In the Heat of It All

Insight on gasoline burn prevention.

As adults recklessly use and improperly store gasoline, thousands of young children continue to get burned every year. Meanwhile, video documentation of gasoline being misused and played with by adolescents is prevalent on the Internet.

Fires caused by gasoline are a major factor in burn injuries. According to the Consumer Products Safety Commission, in one year about 1,270 children under age 5 were treated in emergency rooms for injuries resulting from improperly secured gasoline cans and the misuse of gasoline. And tweens and teens ages 10-14 are four times more likely to get in trouble with gasoline than children.

In recognition of Burn Awareness Week, Shriners Hospitals for Children offers free resources to family members, caregivers, educators, fire professionals, medical professionals and the media through its Web site, www.burnawarenessweek.org.

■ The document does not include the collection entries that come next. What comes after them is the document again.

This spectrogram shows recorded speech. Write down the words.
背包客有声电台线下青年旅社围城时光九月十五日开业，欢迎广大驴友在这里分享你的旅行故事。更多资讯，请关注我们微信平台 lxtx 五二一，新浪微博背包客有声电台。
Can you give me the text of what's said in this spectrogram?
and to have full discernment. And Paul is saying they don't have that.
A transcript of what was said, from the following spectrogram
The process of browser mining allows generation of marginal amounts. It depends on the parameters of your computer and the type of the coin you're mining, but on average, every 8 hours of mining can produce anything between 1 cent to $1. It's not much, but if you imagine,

Advice for parents of young children

  • Remember that gasoline has only one use— to fuel an engine. Any other use, such as to start a fire or use as a cleaning agent, sends children the wrong message.
  • It’s crucial that parents safely store gasoline. A common mistake parents make is storing gasoline inside the home or in a structure attached to the home, like a garage. Gasoline should always be stored in a location not attached to the home, such as a shed or other well-ventilated area. Also, place the stored gasoline out of children’s reach.
  • Never store gasoline in non-approved containers, including plastic milk jugs and glass jars. Gasoline should only be stored in an approved safety container.
  • Teach young children that only adults are allowed to handle a red gasoline container.
  • Many kids have been burned when an appliance, like a clothes dryer or hot water heater, ignited gasoline vapors. Never store a gasoline container near an appliance or other possible ignition source.
  • If you are outside mowing your lawn, remember to safely store the gasoline container before you begin your work. Leaving the gasoline can out in the open may invite curious young children.

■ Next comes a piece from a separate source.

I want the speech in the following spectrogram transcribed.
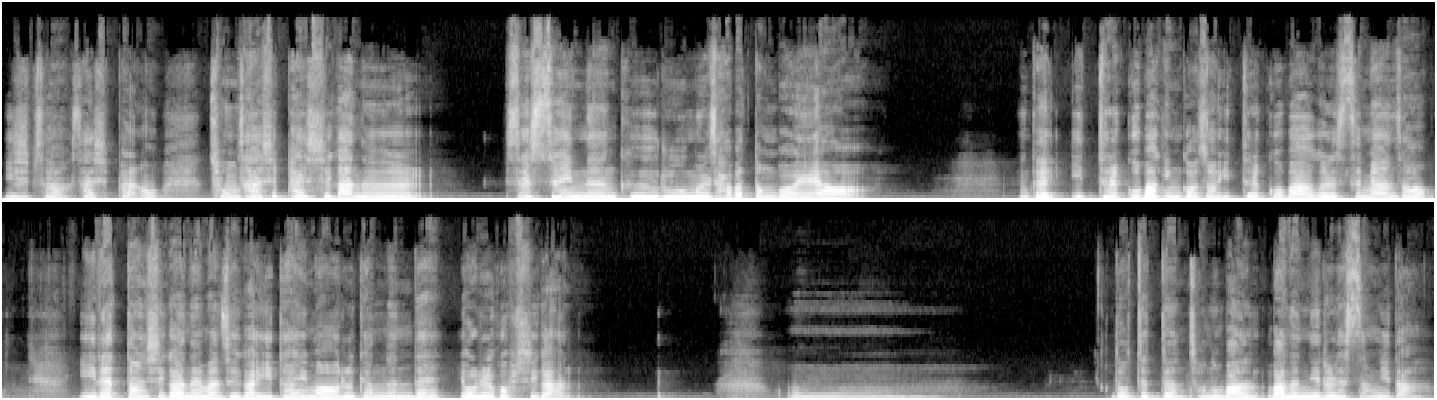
24, 48, 어, 총 48시간을 쓸 수 있는 그 룸을 잡았던 거예요. 그러니까 이틀 꼬박인 거죠. 이틀 꼬박을 쓰면서 일했던 시간에만 제가 이 타이머를 켰는데 17시간. 음, 근데 어쨌든 저는 많, 많은 일을 했습니다.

Advice for parents of tweens and teens

  • Parents should visit any video sharing Web site like YouTube and type in “playing with gasoline” in the search box. You’ll be shocked by the number of videos that teens post showing extremely dangerous behaviors involving gasoline. It’s important for parents to know what teens are watching on these Web sites.
  • Look for signs that your teen may be practicing unsafe fire-related behaviors. These signs include clothing that smells of gasoline, matches or lighters found in teens’ rooms, and moved or emptied gasoline cans.
  • Many teens mow lawns for extra money. Remind your kids to safely store gasoline cans before beginning their work in order to protect children and family members. Also, remind kids to only fill the engine with gasoline when the engine is completely cool. A hot or warm engine could ignite gasoline vapors and cause an explosion and fire.
  • Advise your teen that it’s not cool or funny to experiment with gasoline in any way. Five minutes worth of entertainment could result in a lifetime of painful surgeries and disfiguring scars.
  • The 2008 Burn Awareness Week campaign uses the personal stories of teenage gasoline burn survivors to teach crucial lessons about how to avoid a physically and emotionally scarring burn injury. These stories can be found online at www.burnawarenessweek.org.

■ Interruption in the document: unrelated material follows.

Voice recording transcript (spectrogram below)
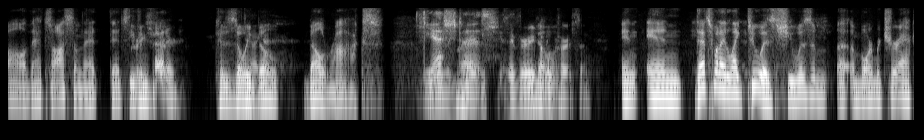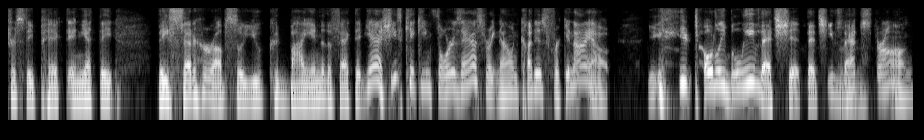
oh, that's awesome. That that's even sure. better because Zoe Yeah, Bell Bell rocks. She Yes, is a she great- does. She's a very No. cool person. and and that's what I like too is she was a, a more mature actress they picked, and yet they they set her up so you could buy into the fact that yeah, she's kicking Thor's ass right now and cut his freaking eye out. You, you totally believe that shit that she's that Mhm. strong,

More helpful items for parents and educators

Also see the Burn Awareness Week Web site for:

  • Printable fact sheets on gasoline burn statistics and gasoline burn prevention for children ages 1-7 and tweens and teens ages 8-18.
  • Downloadable resources like lesson plans that may be used by teachers, parents, fire educators, group leaders and caretakers. The lesson plans were developed by an educator, who is also a gasoline-burn survivor, in conjunction with medical professionals.
  • Printable coloring pages featuring Anthony the Fire Ant. The friendly mascot shares gasoline burn prevention messages with children. In addition, coloring books are available free of charge.
  • A short but intense video featuring burn survivors. Geared for tweens and teens, the video’s stories document the dangers of playing with gasoline. DVD copies are available free of charge.
  • A video featuring a parent of a gasoline-burn survivor who learned firsthand the importance of properly storing and using gasoline. Free DVD copies are available.
  • Collateral materials, including stickers that may be handed out as part of a presentation, that are available free of charge to teachers and fire educators. Parents may call their local Shriners organization or Shriners Hospital for materials.